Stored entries
-------------------------

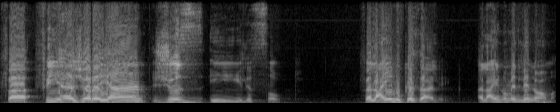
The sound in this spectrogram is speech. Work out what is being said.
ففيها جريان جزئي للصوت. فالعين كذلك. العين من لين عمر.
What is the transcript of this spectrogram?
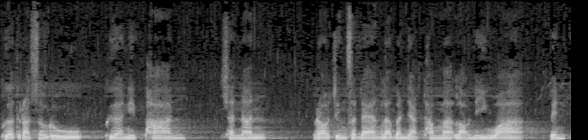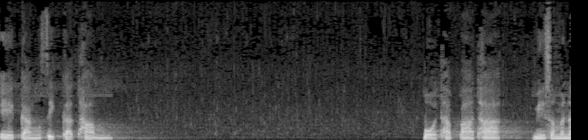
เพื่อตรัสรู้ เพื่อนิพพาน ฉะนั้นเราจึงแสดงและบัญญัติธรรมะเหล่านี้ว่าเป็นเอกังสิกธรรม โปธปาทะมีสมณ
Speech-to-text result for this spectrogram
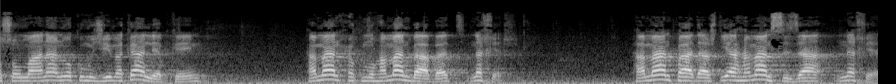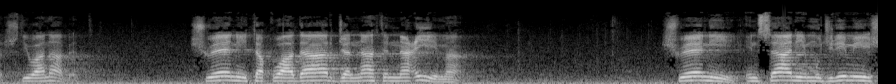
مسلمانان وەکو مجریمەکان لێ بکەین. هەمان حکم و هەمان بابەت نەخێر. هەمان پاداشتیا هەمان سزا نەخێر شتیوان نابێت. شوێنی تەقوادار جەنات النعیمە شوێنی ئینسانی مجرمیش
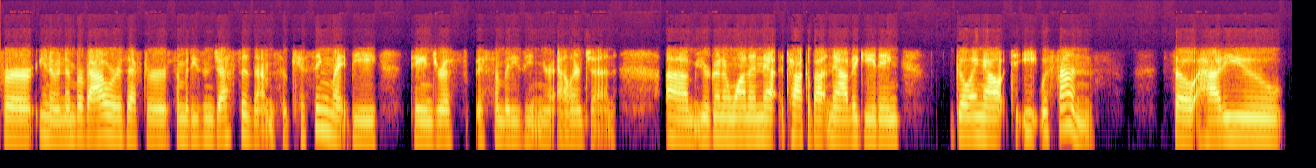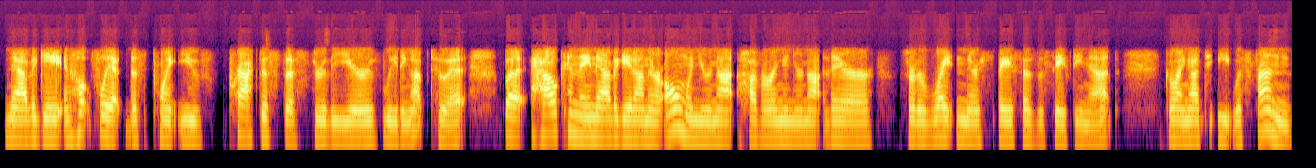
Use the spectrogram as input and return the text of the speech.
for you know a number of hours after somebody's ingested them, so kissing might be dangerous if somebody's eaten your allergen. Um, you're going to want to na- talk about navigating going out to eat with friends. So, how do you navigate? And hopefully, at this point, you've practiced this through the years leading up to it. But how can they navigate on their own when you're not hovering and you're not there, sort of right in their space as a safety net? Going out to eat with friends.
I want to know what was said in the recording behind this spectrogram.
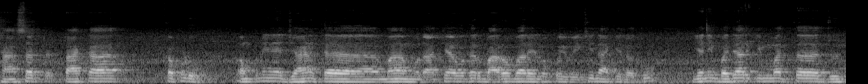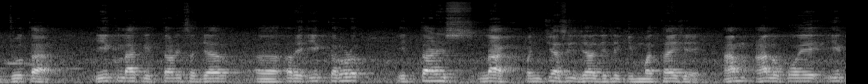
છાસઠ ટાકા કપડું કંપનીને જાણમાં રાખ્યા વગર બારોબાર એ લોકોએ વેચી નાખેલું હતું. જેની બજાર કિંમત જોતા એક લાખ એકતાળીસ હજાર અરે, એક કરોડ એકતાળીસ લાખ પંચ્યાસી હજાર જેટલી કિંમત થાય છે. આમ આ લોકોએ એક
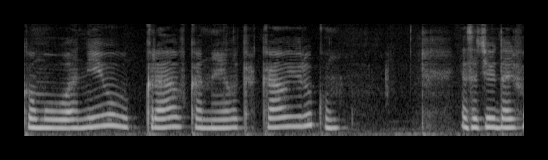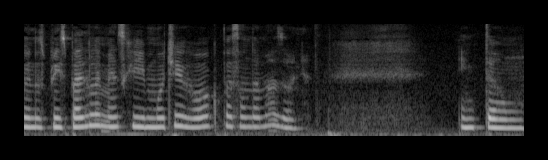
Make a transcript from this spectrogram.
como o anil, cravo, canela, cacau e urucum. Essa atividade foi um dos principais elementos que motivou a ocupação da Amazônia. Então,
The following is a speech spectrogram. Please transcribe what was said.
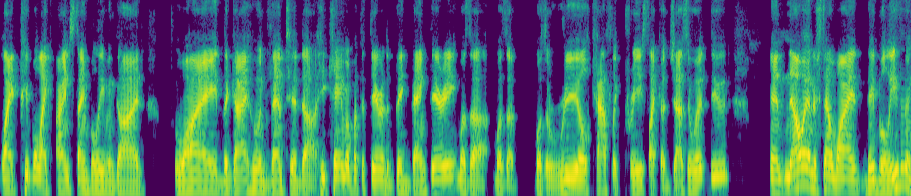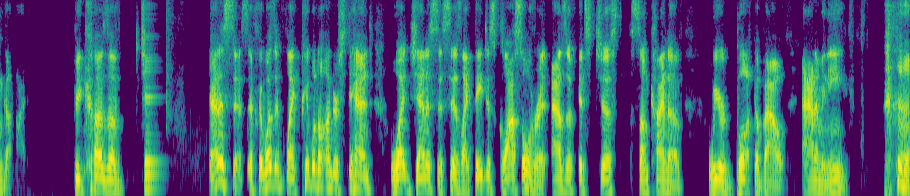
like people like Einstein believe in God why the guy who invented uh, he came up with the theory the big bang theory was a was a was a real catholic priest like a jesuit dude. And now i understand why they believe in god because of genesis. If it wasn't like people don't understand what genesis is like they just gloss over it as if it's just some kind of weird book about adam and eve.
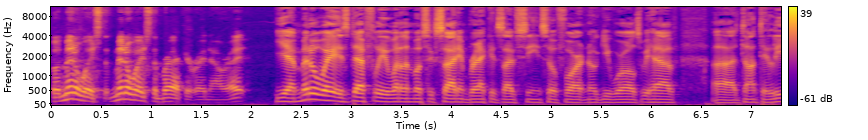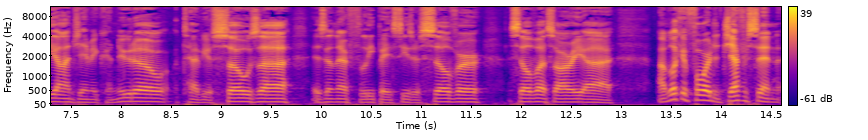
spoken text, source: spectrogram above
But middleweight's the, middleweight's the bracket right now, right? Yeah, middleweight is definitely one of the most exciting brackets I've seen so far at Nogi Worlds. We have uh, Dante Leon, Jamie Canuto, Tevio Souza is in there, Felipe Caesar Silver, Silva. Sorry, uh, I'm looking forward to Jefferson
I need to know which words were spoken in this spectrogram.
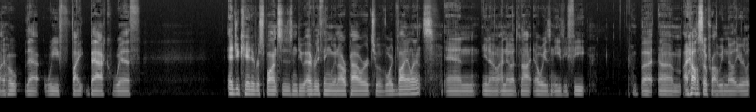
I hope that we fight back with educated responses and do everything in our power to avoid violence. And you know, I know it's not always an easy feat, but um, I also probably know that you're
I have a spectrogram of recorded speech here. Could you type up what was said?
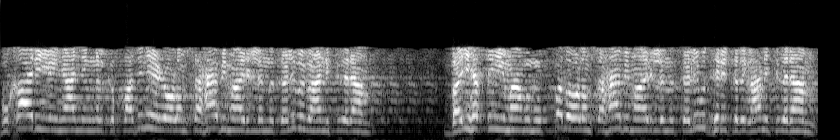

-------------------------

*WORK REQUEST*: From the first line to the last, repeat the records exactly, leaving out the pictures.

*ANSWER BELOW*:
The sound in this spectrogram is speech. Work out what is being said.
ففيها جريان جزئي للصوت. فالعين كذلك. العين من لين عمر.
What is the transcript of this spectrogram?
เพื่อตรัสรู้ เพื่อนิพพาน ฉะนั้นเราจึงแสดงและบัญญัติธรรมะเหล่านี้ว่าเป็นเอกังสิกธรรม โปธปาทะมีสมณ
Speech-to-text result for this spectrogram
مسلمانان وەکو مجریمەکان لێ بکەین. هەمان حکم و هەمان بابەت نەخێر. هەمان پاداشتیا هەمان سزا نەخێر شتیوان نابێت. شوێنی تەقوادار جەنات النعیمە شوێنی ئینسانی مجرمیش
Use the spectrogram as input and return the text of the speech.
for you know a number of hours after somebody's ingested them, so kissing might be dangerous if somebody's eaten your allergen. Um, you're going to want to na- talk about navigating going out to eat with friends. So, how do you navigate? And hopefully, at this point, you've practiced this through the years leading up to it. But how can they navigate on their own when you're not hovering and you're not there, sort of right in their space as a safety net? Going out to eat with friends.
I want to know what was said in the recording behind this spectrogram.
છાસઠ ટાકા કપડું કંપનીને જાણમાં રાખ્યા વગર બારોબાર એ લોકોએ વેચી નાખેલું હતું. જેની બજાર કિંમત જોતા એક લાખ એકતાળીસ હજાર અરે, એક કરોડ એકતાળીસ લાખ પંચ્યાસી હજાર જેટલી કિંમત થાય છે. આમ આ લોકોએ એક
Make a transcript from this spectrogram.
como o anil, cravo, canela, cacau e urucum. Essa atividade foi um dos principais elementos que motivou a ocupação da Amazônia. Então,
The following is a speech spectrogram. Please transcribe what was said.
like people like Einstein believe in God why the guy who invented uh, he came up with the theory the big bang theory was a was a was a real catholic priest like a jesuit dude. And now i understand why they believe in god because of genesis. If it wasn't like people don't understand what genesis is like they just gloss over it as if it's just some kind of weird book about adam and eve.
spoken text, source: spectrogram above
But middleweight's the, middleweight's the bracket right now, right? Yeah, middleweight is definitely one of the most exciting brackets I've seen so far at Nogi Worlds. We have uh, Dante Leon, Jamie Canuto, Tevio Souza is in there, Felipe Caesar Silver, Silva. Sorry, uh, I'm looking forward to Jefferson
I need to know which words were spoken in this spectrogram.
I hope that we fight back with educated responses and do everything in our power to avoid violence. And you know, I know it's not always an easy feat, but um, I also probably know that you're
I have a spectrogram of recorded speech here. Could you type up what was said?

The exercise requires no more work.